Monday, February 27, 2012


Of all the years we have been traveling up and down Highway 97, we have never stopped at the Peter Skene Ogden Rest Area until this past Saturday.  It is well hidden, and you have to keep your eye out for the sign, but boy was it worth it to stop.  I would rate this as my newest, favorite rest area.
Reading about Mr. Ogden, I found that he led the first recorded journey into central Oregon, discovered Mt. Shasta, rescued the survivors of the Whitman massacre in Walla Walla, and the city of Ogden, Utah is named after him.  The rest area is the site of one of Oregon's most sensational murders, on May 10, 1961, where two children were thrown from the cliff, which plunges straight down about 300-500 feet to the floor of the Gorge and the Crooked River.  The accused, a woman by the name of Jeannace June Freeman, was the only woman in Oregon's history to be sentenced to death.
Aside from that last bit of gruesome history, the rest area itself is beautiful, with fantastic views of the Crooked River Canyon, and the ability to view the historic Oregon Trunk Railroad Bridge, constructed in 1911, and to walk across the Crooked River High Bridge, constructed in 1926, which was used until the late 1990's.  At 296 feet above the river, it was the nation's highest single arch span when constructed.

The bridge built to replace the Crooked River High Bridge is known as the Rex T Barber Memorial Bridge.  It was named after the Oregon native, born and raised in nearby Culver, OR.  Barber achieved fame in World War II by being the fighter pilot who in 1943, shot down the airplane carrying Japanese Adm. Yamamoto, the mastermind of the attack on Pearl Harbor.  There are a few displays of his military achievements and a history of his life afterward.
The one thing you will see over and over as you walk around the rest area, are warning signs about the cliffs, to make sure you supervise children, and because there have been many dogs that made the fatal error of running and jumping off the cliff, pets are restricted to your vehicle or to the designated pet area.

If you happen to find your way on your travels through Oregon on Highway 97, don't miss your opportunity to view this scenic landmark.


Anonymous said...

Great pictures!!! and I'm glad you included the info about the bridge and the area. Most Interesting.
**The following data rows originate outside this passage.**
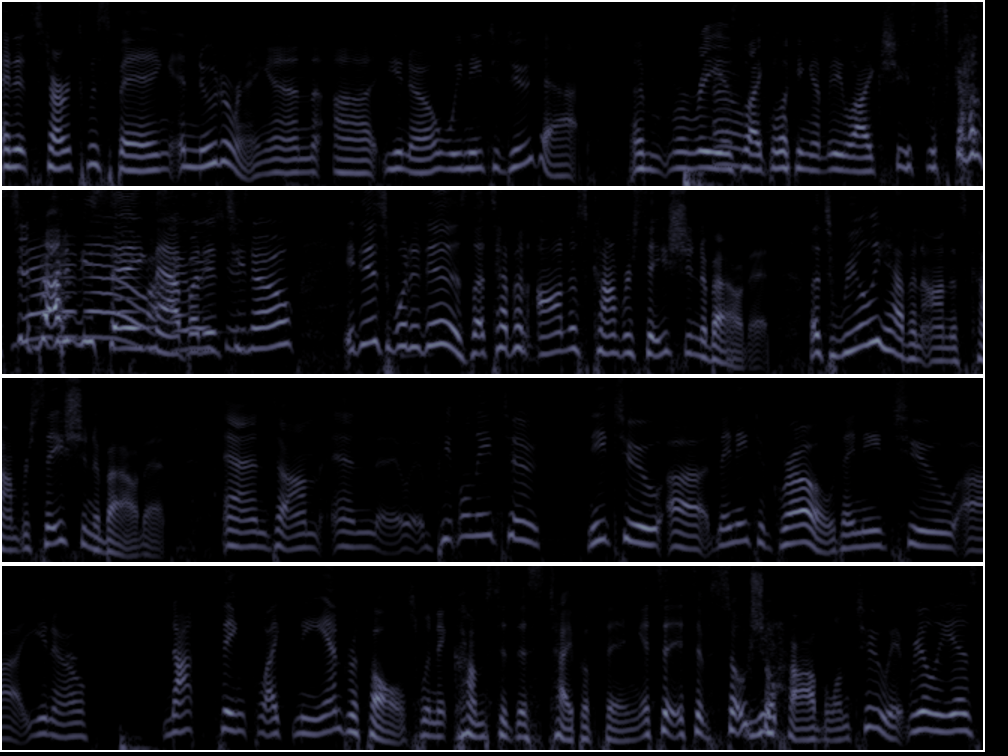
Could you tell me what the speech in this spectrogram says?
and it starts with spaying and neutering, and uh, you know we need to do that. And Marie is Oh. like looking at me like she's disgusted No, by me no, saying that, I but it's you know it is what it is. Let's have an honest conversation about it. Let's really have an honest conversation about it, and um and uh, people need to need to uh they need to grow. They need to uh you know not think like Neanderthals when it comes to this type of thing. It's a it's a social Yeah. problem too. It really is.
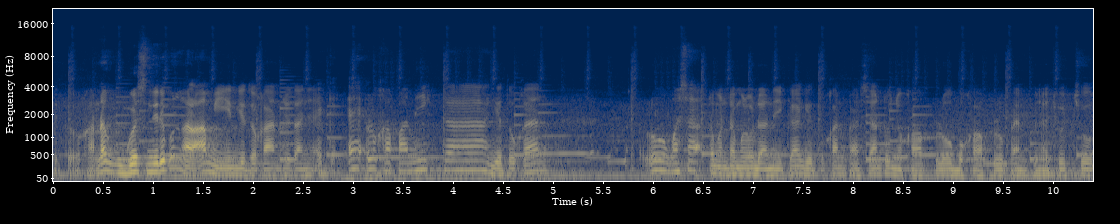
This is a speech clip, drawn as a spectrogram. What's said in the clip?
gitu. Karena gue sendiri pun ngalamin gitu kan ditanya eh, eh lu kapan nikah? gitu kan. Lu masa teman-teman lu udah nikah? gitu kan kasihan tuh nyokap lu bokap lu pengen punya cucu.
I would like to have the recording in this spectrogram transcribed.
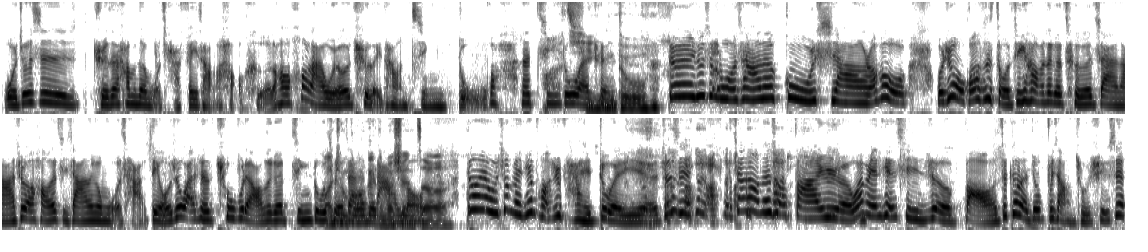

I gave my niece, Emily, the blog address so she could access your wonderful pictures and info. I will make sure know about this post. As always, thanks for sharing!

Mom said...

Interesting tidbit of history and beautiful pictures. Do no walk off the cliff.


Blog Widget by LinkWithin